Climate change and Nepal
Nepal is highly vulnerable to climate change. All its major rivers are snow-fed, originating in the high Himalayas bordering China’s Tibet. As the snow cover up in the mountains steadily recedes, less water flows into the rivers downstream during the winter season.
This means less water to produce electricity, less water to drink and less water to irrigate the fields. Alternately, whatever snow accumulates up there melts fast during the summer, inundating these rivers, which translates into devastating floods and landslides downstream. The poorer you are in Nepal, the more such extreme weather events will affect you. Even without these events, vast swathes of arable lands lie barren as most able-bodied men and, increasingly, even young women, are leaving the country in search of gainful employment abroad. Even if some of them decide to stay back and cultivate their lands the yields of major crops like rice and corn are low and as such commercially unviable. Nor are our farmers in a position to negotiate good price for their crops. The extreme weather events have only added to their woes.
The much-touted Agriculture Development Strategy (ADS) that will supersede the existing Agriculture Perspective Plan (APP) hopes to transform Nepali agriculture that still employs nearly 70 percent of its working-age population. For instance it aims to boost per hectare land productivity from the current US $1,600 to $5,000. The export of farm items from Nepal is expected to rise from the current $250 million to $1.6 billion by the end of the 20-year timeline of ADS. One of its core objectives is commercialization of the agro sector so as to make agriculture a viable means of livelihood. Therefore, in addition to increasing their access to modern farming tools and fertilizers, the farmers will also get training on value-addition and entrepreneurship. In light of the new challenges posed by climate change, the ADS aims to mitigate the risks to commercial agriculture through response mechanisms “that include catastrophe protection insurance and the protection of farmers under bankruptcy legislation.” Such safety nets will undoubtedly give farmers more incentive to cultivate their lands.
More than that, Nepal will also have to learn to tap into the resources that have been made available by the rich countries—that contribute the most to climate change—to the poor countries to help them adjust to the worst effects of climate change. For instance the rich countries have since 2009 committed US $100 billion a year for poor countries.
Although the rich countries have struggled to completely honor this yearly commitment, they still pony up substantial sums every year. (For instance $62 billion was raised in 2014.) But Nepal has not been able to adequately tap into this global pool owing to its failure at quantifying its vulnerabilities and at presenting a convincing case before the world.

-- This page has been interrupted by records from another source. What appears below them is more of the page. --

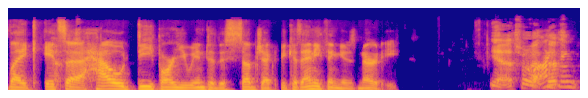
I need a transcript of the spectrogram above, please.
like it's a how deep are you into this subject because anything is nerdy Yeah, that's what Well, I, I think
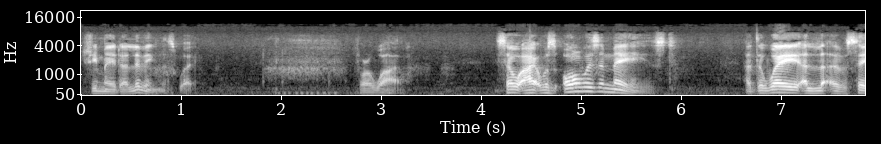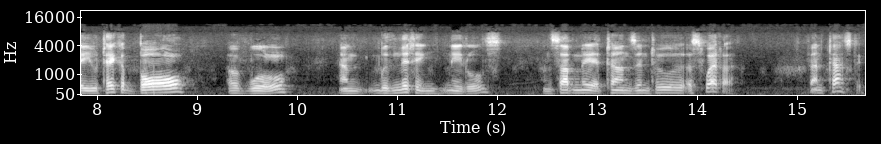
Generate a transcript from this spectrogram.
She made her living this way for a while. So I was always amazed at the way, uh, say, you take a ball of wool and with knitting needles, and suddenly it turns into a sweater. Fantastic.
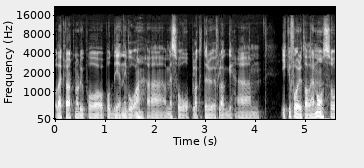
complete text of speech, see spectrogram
Og det er klart Når du på, på det nivået, eh, med så opplagte røde flagg, eh, ikke foretar deg noe, så,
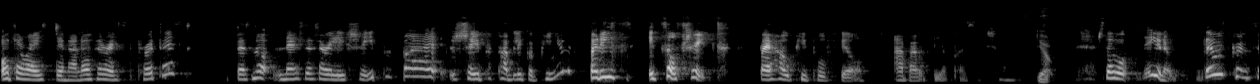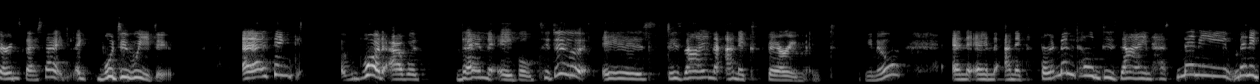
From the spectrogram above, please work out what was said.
authorized and unauthorized protest does not necessarily shape by shape public opinion, but is itself shaped by how people feel about the opposition. Yep. So, you know, those concerns aside, like what do we do? And I think what I was then able to do is design an experiment, you know? And, and an experimental design has many, many,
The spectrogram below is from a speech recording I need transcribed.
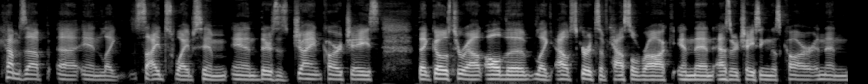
comes up uh, and like sideswipes him, and there's this giant car chase that goes throughout all the like outskirts of Castle Rock, and then as they're chasing this car, and then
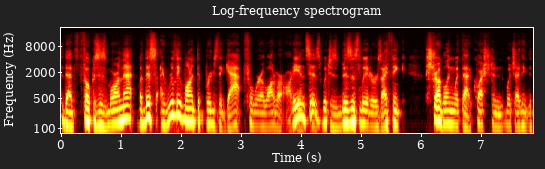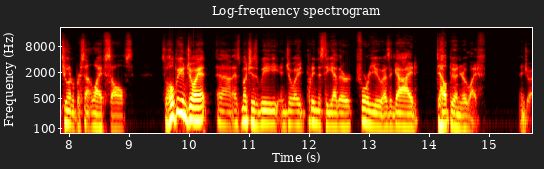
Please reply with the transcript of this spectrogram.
that focuses more on that. But this, I really wanted to bridge the gap for where a lot of our audience is, which is business leaders, I think, struggling with that question, which I think the 200% life solves. So hope you enjoy it uh, as much as we enjoyed putting this together for you as a guide to help you on your life. Enjoy.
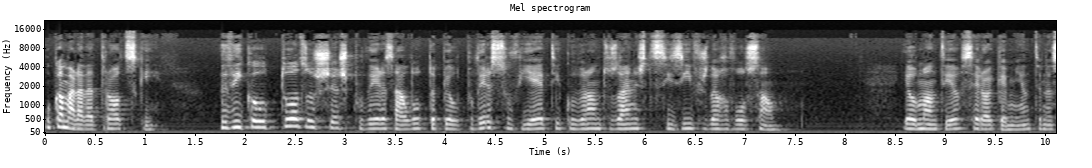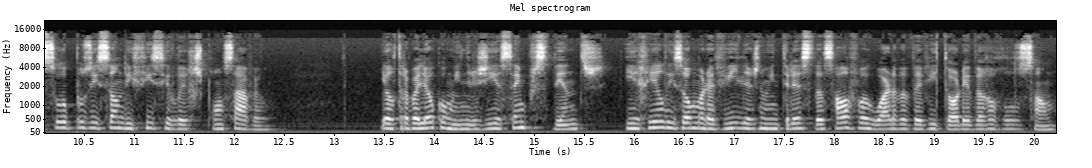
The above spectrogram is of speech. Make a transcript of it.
O camarada Trotsky dedicou todos os seus poderes à luta pelo poder soviético durante os anos decisivos da Revolução. Ele manteve-se heroicamente na sua posição difícil e responsável. Ele trabalhou com energia sem precedentes e realizou maravilhas no interesse da salvaguarda da vitória da Revolução.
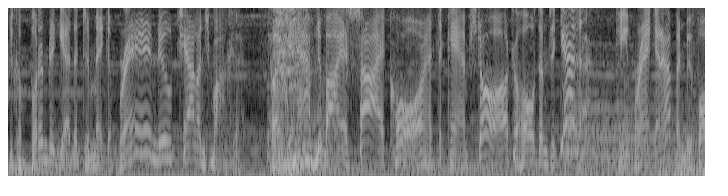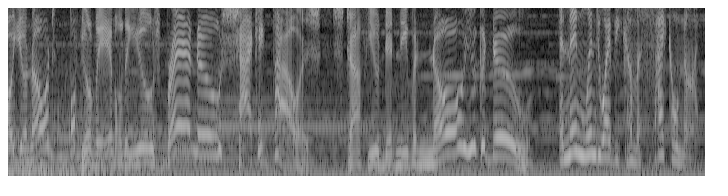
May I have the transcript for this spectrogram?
you can put them together to make a brand new challenge marker. But you have to buy a psi core at the camp store to hold them together. Keep ranking up, and before you know it, you'll be able to use brand new psychic powers. Stuff you didn't even know you could do. And then when do I become a psychonaut?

This is because the issue of climate change, as important as it is for Nepal, has never been taken seriously by our political bigwigs. But with the planet on course to witness its hottest year on record, such neglect could prove costly. Nepal failed to make a convincing case at the most recent UN Climate Change Conference in Paris back last November. Pummeled by an unprecedented number of water-induced disasters this monsoon, the country is again struggling to cope. A little disaster planning in advance would have made things more manageable.